Thanks to Microsoft, though, a new beacon has lit up: the Xbox Live Arcade. The version of the online arcade on the original Xbox wasn't much to get excited about, but on the Xbox 360 Live Arcade has become something really promising. To see just how promising, download the demo of Geometry Wars: Evolved and then shell over the five dollars it takes to make it yours.

Some people say Geometry Wars was the best game on the 360. It may be the most intoxicating. A top-down, 2-D arcade game, retro in concept but modern in execution, you use one joystick for movement and one for firing, just like the old Robotron, but the pace starts fast and turns explosive. The visuals and sounds are thrilling despite their 2-D nature, making for a highly polished experience more fun than many of the full-on games I've reviewed in these pages.

Retro gaming rules on Live Arcade. The second-best-selling title is Gauntlet, the old four-player arcade game, now playable online. Joust, Robotron, Smash TV, and Crystal Quest are there as well, their graphics redone to work on HD television sets, but each still looking exactly as you remember. Retro-ish new games like the platforming treat Wik and the vertical shooter Mutant Storm Reloaded are also a blast. And this March, 1992's Street Fighter II Hyper Fighting will return, also with online multiplayer support.

The early excitement generated by Geometry Wars has accompanied word that major game publishers are looking at developing similar low-cost, high-fun titles for the service. Developers weary of three-year product cycles and teams of 70 people like the sound of a six-month, four-person project with no retail headaches and no piracy.

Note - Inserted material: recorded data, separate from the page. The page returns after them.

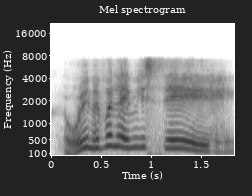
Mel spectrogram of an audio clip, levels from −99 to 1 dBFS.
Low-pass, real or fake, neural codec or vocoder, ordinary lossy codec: 7.2 kHz; fake; codec, 16 kHz in and 24 kHz out, 0.6 kbps, FocalCodec, streaming, 2048 codes; none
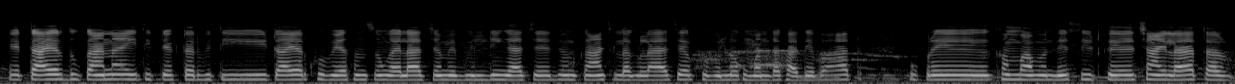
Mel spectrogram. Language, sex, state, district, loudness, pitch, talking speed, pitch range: Halbi, female, Chhattisgarh, Bastar, -31 LUFS, 215 Hz, 175 wpm, 210-225 Hz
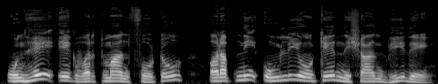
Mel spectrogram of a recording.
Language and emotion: Hindi, neutral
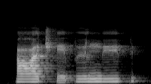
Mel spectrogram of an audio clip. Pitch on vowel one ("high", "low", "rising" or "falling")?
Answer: high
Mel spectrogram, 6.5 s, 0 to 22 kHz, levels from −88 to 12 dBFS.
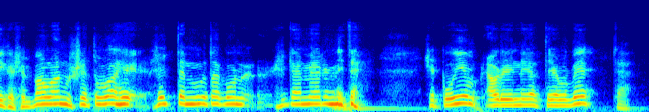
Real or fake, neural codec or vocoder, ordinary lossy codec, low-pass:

And the medium desperately needs a renaissance of creativity—games today are lumbering beasts, and in the same time it takes to make a typical high-end game, the original arcade creators went from Space Invaders to Galaxian to Galaga. Live Arcade may just be the perfect way to let video-game fun mutate and metastasize again.

Sensors detect another quarter in your pocket. It's time to play.